ABOUT THIS TASK
Where the records below show a line containing "At what times", start copying; end with the line containing "Mel spectrogram of an audio clip, in 4 rows.", and copy it too.

Saved entries
_ _ _
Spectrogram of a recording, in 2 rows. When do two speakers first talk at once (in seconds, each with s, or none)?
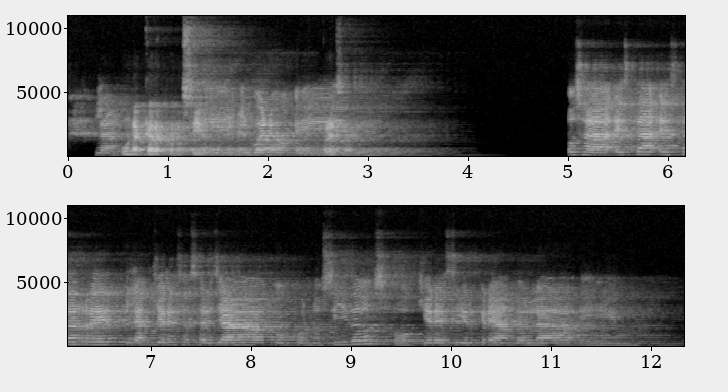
1.3 s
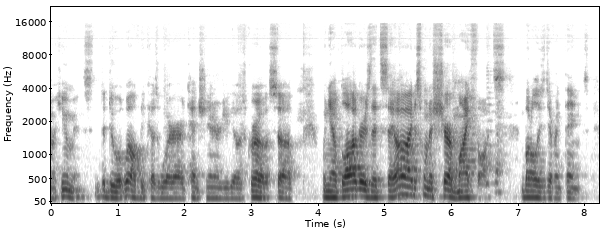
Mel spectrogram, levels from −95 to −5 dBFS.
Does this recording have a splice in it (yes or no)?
no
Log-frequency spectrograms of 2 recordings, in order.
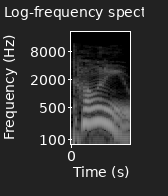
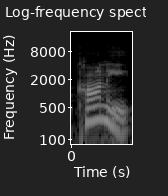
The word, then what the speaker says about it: Coney: And then I was like, oh, like every time I wrote out the word Coney, people would always pronounce it as Connie. And I was like, it's not Connie.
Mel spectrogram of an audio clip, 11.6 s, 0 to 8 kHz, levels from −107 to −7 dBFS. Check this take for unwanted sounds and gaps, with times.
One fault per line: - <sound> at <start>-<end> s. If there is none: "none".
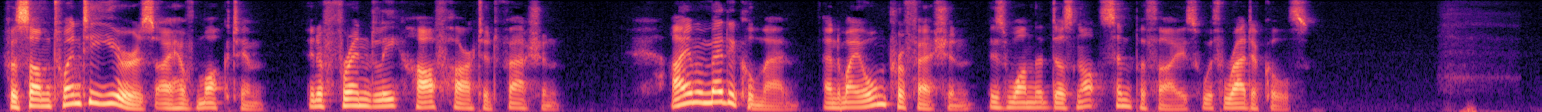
- breath at 10.8-11.4 s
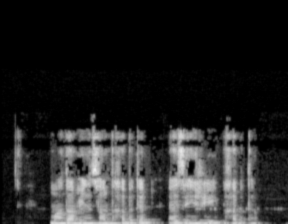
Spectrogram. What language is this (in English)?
Kurdish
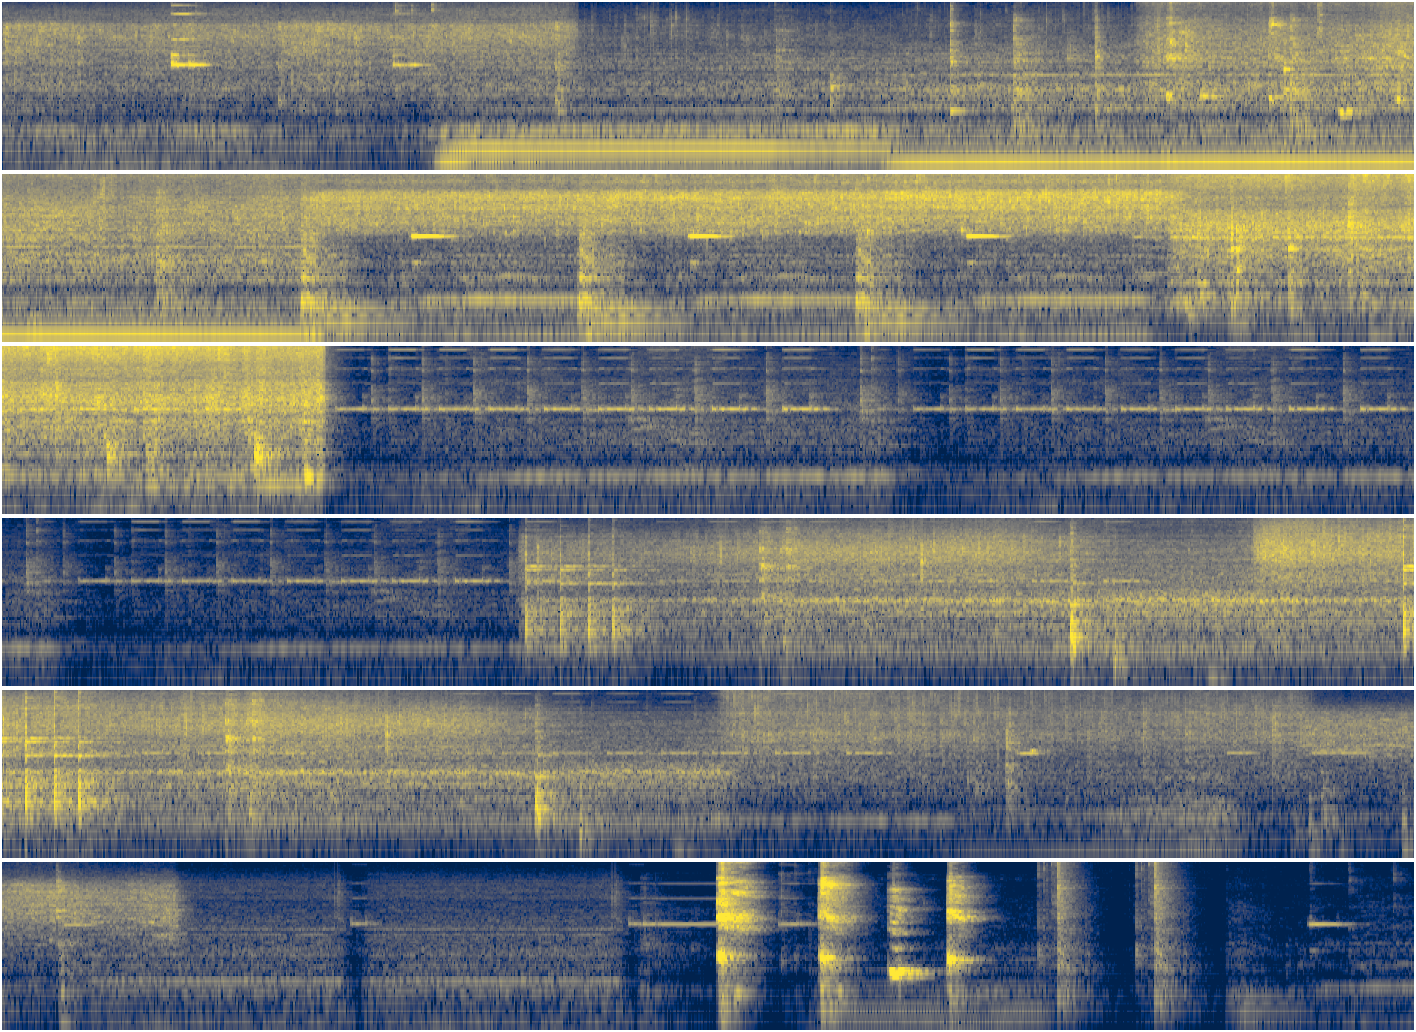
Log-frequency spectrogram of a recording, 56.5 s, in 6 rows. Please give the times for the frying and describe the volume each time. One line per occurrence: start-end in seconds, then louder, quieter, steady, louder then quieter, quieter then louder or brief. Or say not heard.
0.0-21.0 louder
31.6-48.2 louder then quieter.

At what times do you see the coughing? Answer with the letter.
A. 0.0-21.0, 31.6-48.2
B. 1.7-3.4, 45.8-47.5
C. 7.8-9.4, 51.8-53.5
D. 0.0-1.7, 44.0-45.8
C.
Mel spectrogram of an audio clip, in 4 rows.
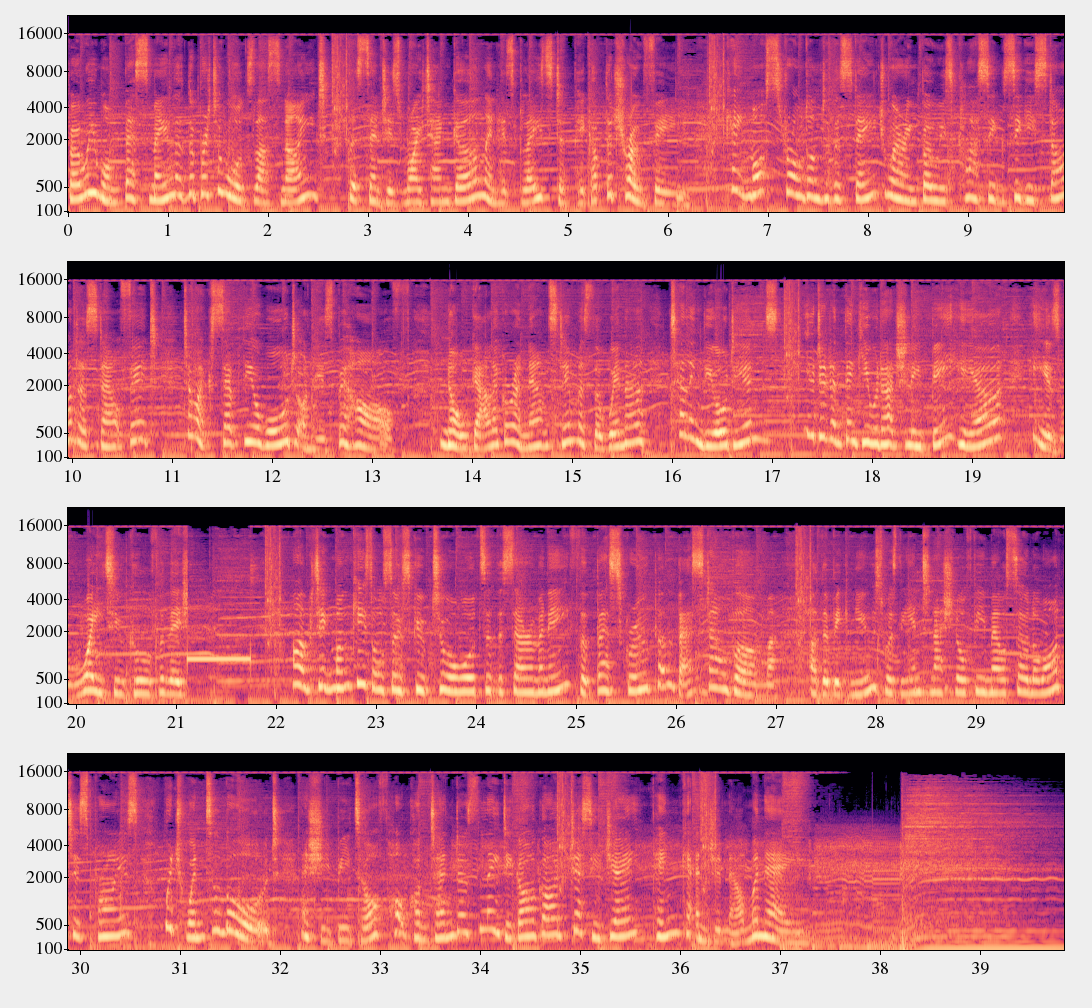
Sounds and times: Speech: 0.0s - 21.1s, 22.2s - 37.3s
Music: 0.0s - 39.8s.

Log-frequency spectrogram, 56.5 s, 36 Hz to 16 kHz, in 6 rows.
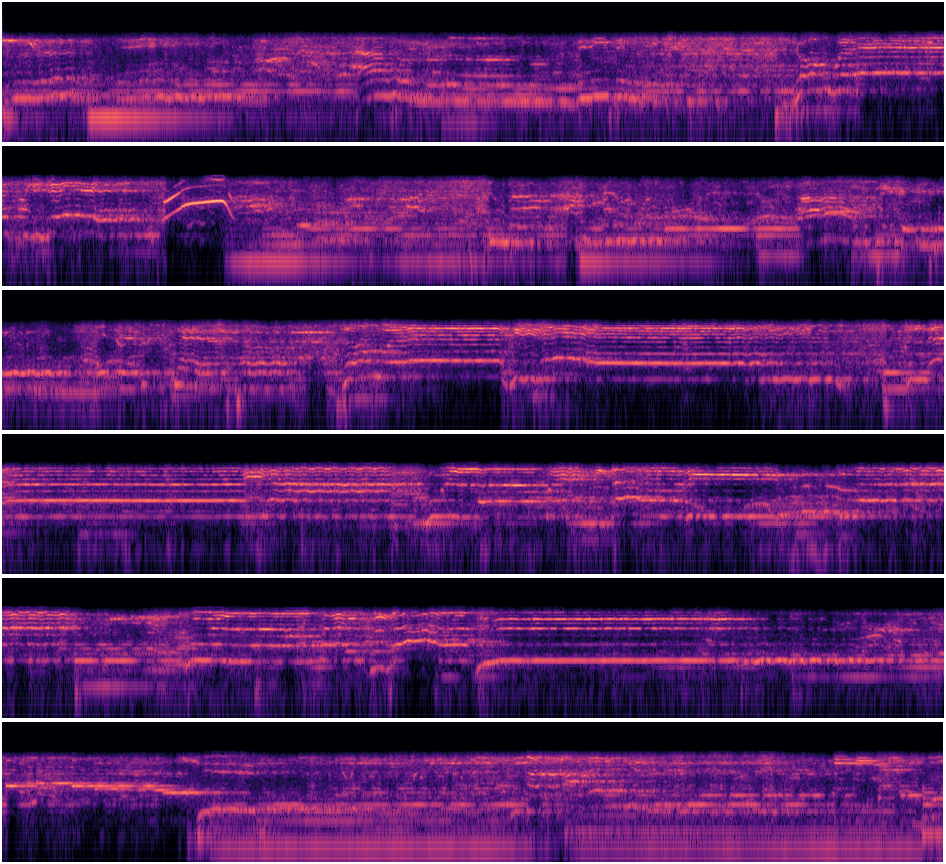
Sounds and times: Female singing: 0.0s - 56.5s
Music: 0.0s - 56.5s.

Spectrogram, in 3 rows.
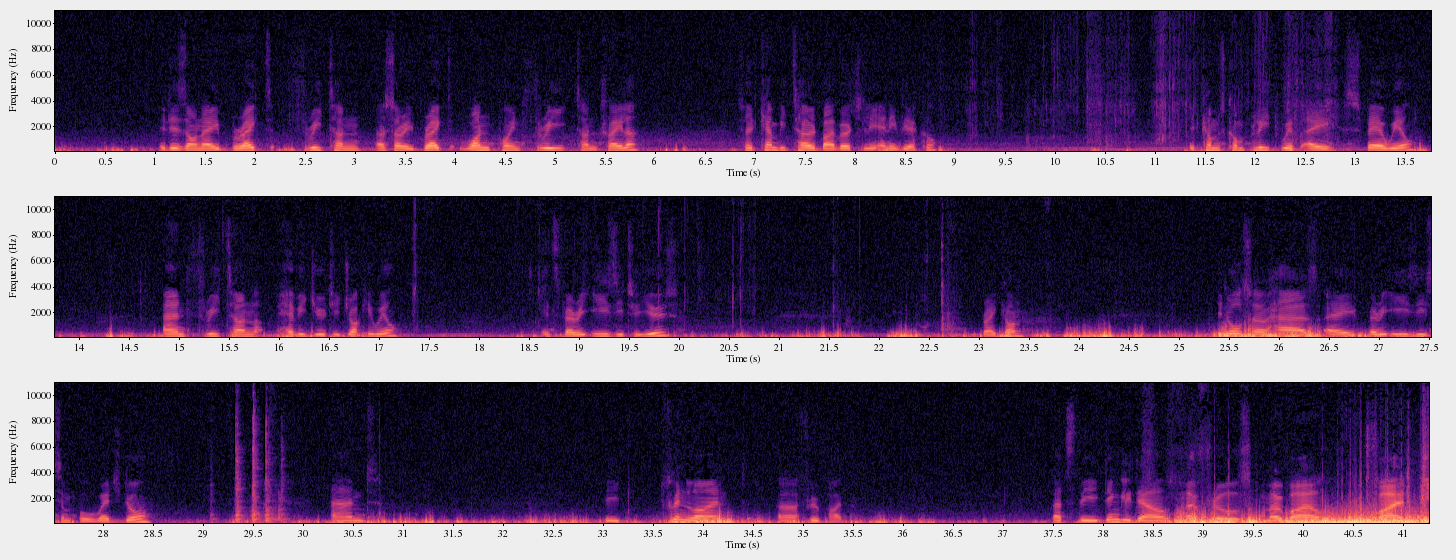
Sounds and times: Speech: 1.1s - 5.9s, 6.8s - 8.9s, 11.3s - 13.6s, 14.8s - 17.2s, 18.6s - 20.0s, 23.0s - 23.5s, 25.4s - 28.5s, 30.3s - 30.8s, 33.0s - 35.5s, 37.5s - 41.2s.

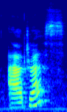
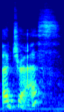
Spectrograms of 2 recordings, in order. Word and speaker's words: address: address address and address notice this changes the vowel sound at the beginning its address with a very sharp a like as an Apple address but in the verb it becomes a address like a you almost address and we're emphasizing address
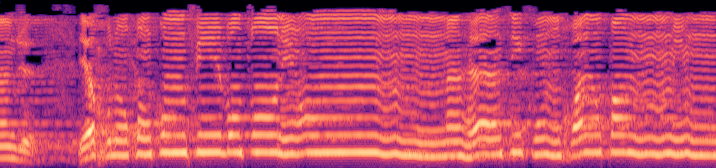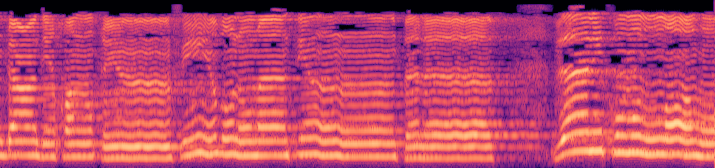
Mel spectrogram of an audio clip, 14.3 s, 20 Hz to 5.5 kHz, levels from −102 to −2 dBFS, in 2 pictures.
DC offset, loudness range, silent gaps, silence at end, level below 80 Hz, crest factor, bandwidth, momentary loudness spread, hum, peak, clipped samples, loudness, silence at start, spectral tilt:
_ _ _
COMPLETED TASK
At what times do you see the coughing? Answer with the letter.
A. 0.0-21.0, 31.6-48.2
B. 1.7-3.4, 45.8-47.5
C. 7.8-9.4, 51.8-53.5
D. 0.0-1.7, 44.0-45.8
C.
Mel spectrogram of an audio clip, in 4 rows.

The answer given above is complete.